At 24 I was in a do or die situation. I was still living at home in what I referred to as “the Russian Peasant Room,” a basement-bedroom with flimsy drywall, pipes and wood beams for a ceiling, and a droopy little curtain separating my side of the room from my brother’s, who was also living down there at the time (see “Stay“). Among a slew of low paying, part-time jobs that weren’t even part-time (a waitress at a pizza place, youth advocate, ESL tutor), I hoped to add another more lucrative one to the list for the sake of getting my mother off my back. She was yelling at me daily to do something with my life and pay the rent. Imagine that. So I got desperate and decided that go-go dancing was the answer.

I mean, what the hell, right? I was  1.) sexy, 2.) a great dancer, 3.) bold, and 4.) desperate. How could I lose?

So, I answered an ad in the Courier Post for “Dancers: $1000 a week!” and showed up on a Tuesday at around noon at some go-go bar on the seedier side of Pennsauken, wearing little more than Daisy Dukes, a pair of biker boots and a black half shirt with the sparkly letters “Angel” written across my then  perky double-Ds.

The place was dark and stale, and there were a few crusty old men sitting around the perimeter of the bar. The stage, with pole, was behind the bar. An older woman, the Madame, I guess, sat stage left. She was a rundown fifty-something with flaming, dyed red hair and a dress that looked like something Mrs. Roper would wear. I sat beside her, along with another young girl, and told her I wanted to audition. I told her I never did this before, and asked if the other girl wouldn’t mind going first. She said, no problem as she continually took deep drags off her cigarette.

My competition was a rather plain-faced girl with a great body. She had a shelf for an ass, B-cup tits and milky white skin.  When she rounded the corner from some undisclosed room in the back she had on nothing more than a g-string, red heels and tassled pasties.  No stripping involved. She hopped up on the stage as the bartender cued Alannah Myles’s Black Velvet and without any facial expression whatsoever and eyes averted to the floor, she swiveled her hips, slunk around the pole and shook her ass.

Despite the fact that I knew in my heart I could do better, what I couldn’t do was wear pasties or a g-string. Nor could I get up there and experience the dance separate from those who were watching me (pervy, crusty old men). I couldn’t even get into Black Velvet, for that matter.

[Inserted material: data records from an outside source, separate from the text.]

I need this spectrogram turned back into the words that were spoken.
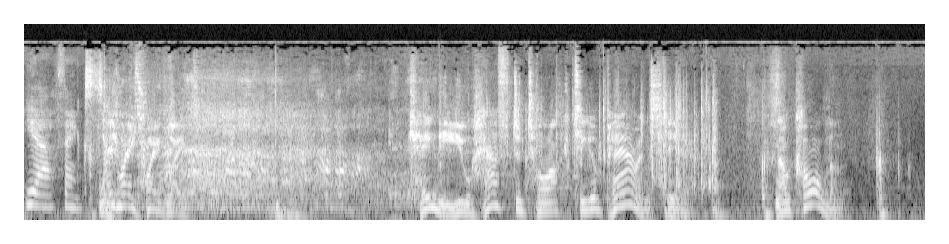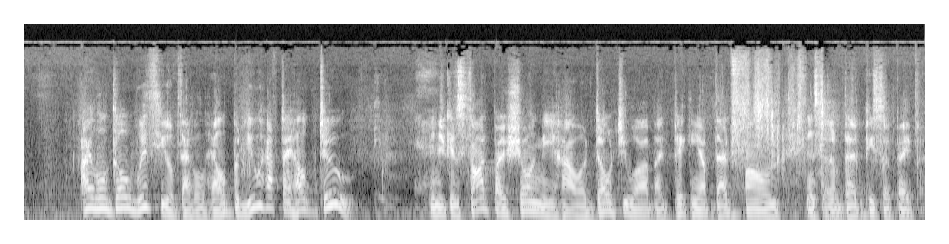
Yeah, thanks. Wait, wait, wait, wait. Katie, you have to talk to your parents, dear. Now call them. I will go with you if that'll help, but you have to help too. And you can start by showing me how adult you are by picking up that phone instead of that piece of paper.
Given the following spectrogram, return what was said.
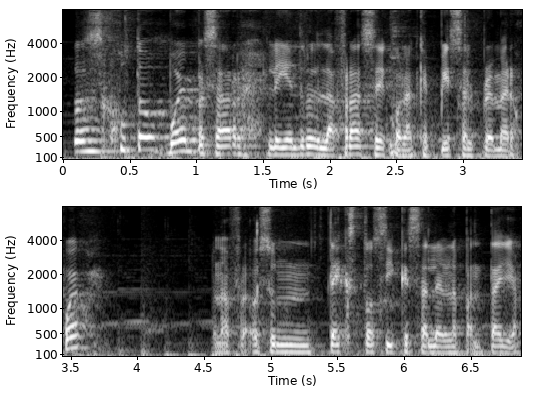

And so I said to Mrs. Roper, “this isn’t for me.” She took a long, slow drag from her brown cigarette and said, “Know thyself.”

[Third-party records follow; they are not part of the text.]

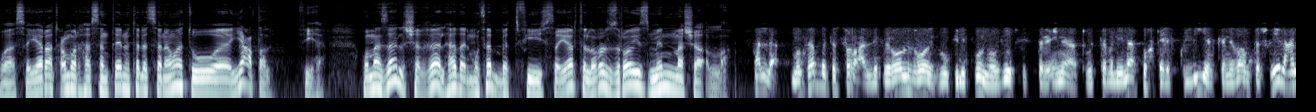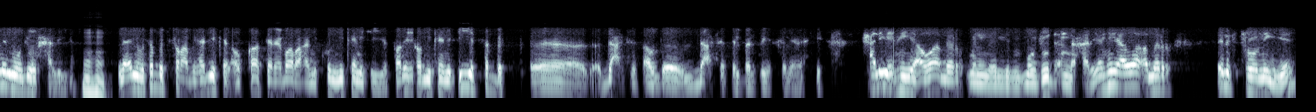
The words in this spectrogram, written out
وسيارات عمرها سنتين وثلاث سنوات ويعطل. فيها. وما زال شغال هذا المثبت في سيارة الرولز رويس من ما شاء الله. هلا مثبت السرعة اللي في رولز رويس ممكن يكون موجود في السبعينات والثمانينات مختلف كليا كنظام تشغيل عن الموجود حاليا. لأنه مثبت السرعة بهذيك الأوقات كان عبارة عن يكون ميكانيكية طريقة ميكانيكية تثبت آه، دعسه أو دعسه البنزين خلينا نحكي. حاليا هي أوامر من الموجود عندنا حاليا هي أوامر إلكترونية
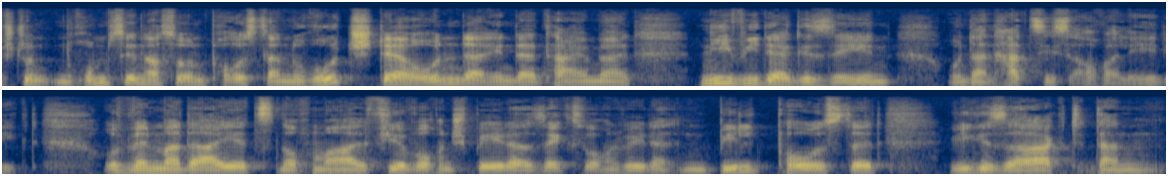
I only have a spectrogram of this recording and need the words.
Stunden rum sind nach so einem Post, dann rutscht der runter in der Timeline, nie wieder gesehen und dann hat sich's auch erledigt. Und wenn man da jetzt nochmal vier Wochen später, sechs Wochen später ein Bild postet, wie gesagt, dann,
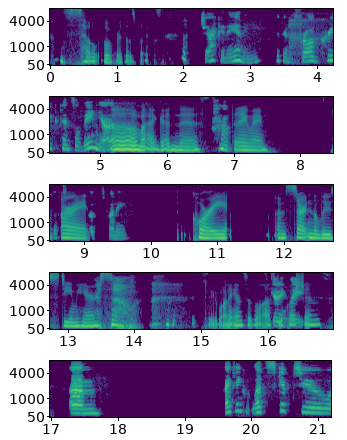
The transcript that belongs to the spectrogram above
I'm so over those books. Jack and Annie live in Frog Creek, Pennsylvania. Oh my goodness. but anyway. That's, all right. That's funny. Corey, I'm starting to lose steam here. So do you want to answer the last two questions? Late. Um I think let's skip to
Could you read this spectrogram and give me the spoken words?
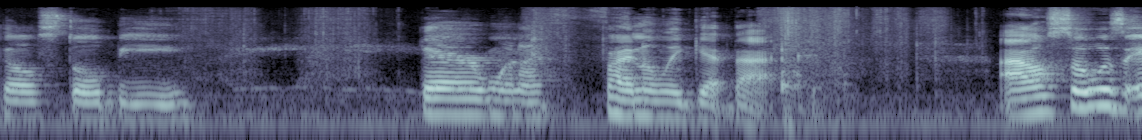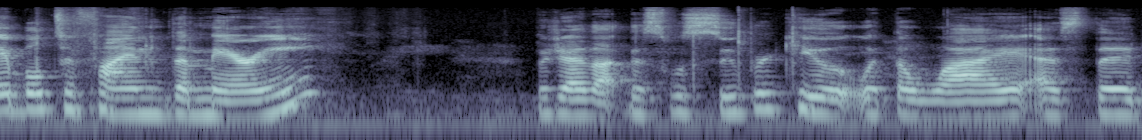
they'll still be there when I finally get back. I also was able to find the Merry, which I thought this was super cute with the Y as the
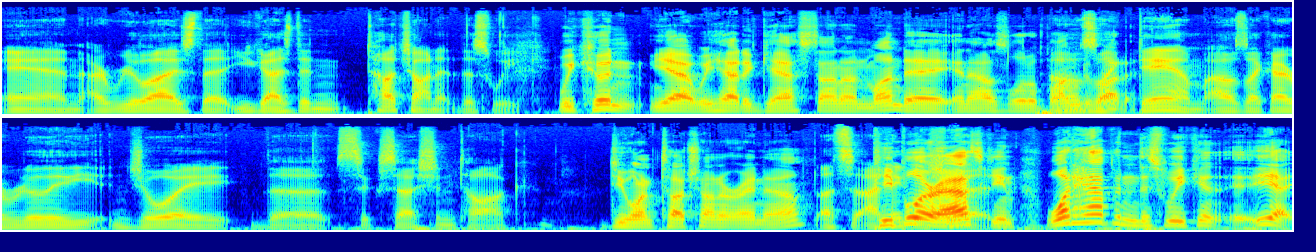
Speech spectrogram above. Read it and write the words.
and I realized that you guys didn't touch on it this week. We couldn't. Yeah, we had a guest on on Monday, and I was a little bummed I was about like, it. damn. I was like, I really enjoy the Succession talk. Do you want to touch on it right now? That's I People are should. asking what happened this weekend. Yeah,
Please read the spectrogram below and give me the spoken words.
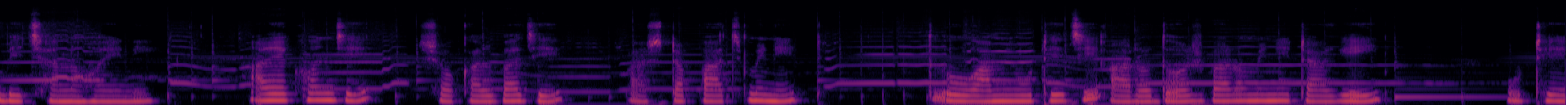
বেছানো হয়নি। আর এখন যে সকাল বাজে পাঁচটা পাঁচ মিনিট, তো আমি উঠেছি আরও দশ বারো মিনিট আগেই। উঠে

It wasn’t long after that that I applied for student loans and went back to college.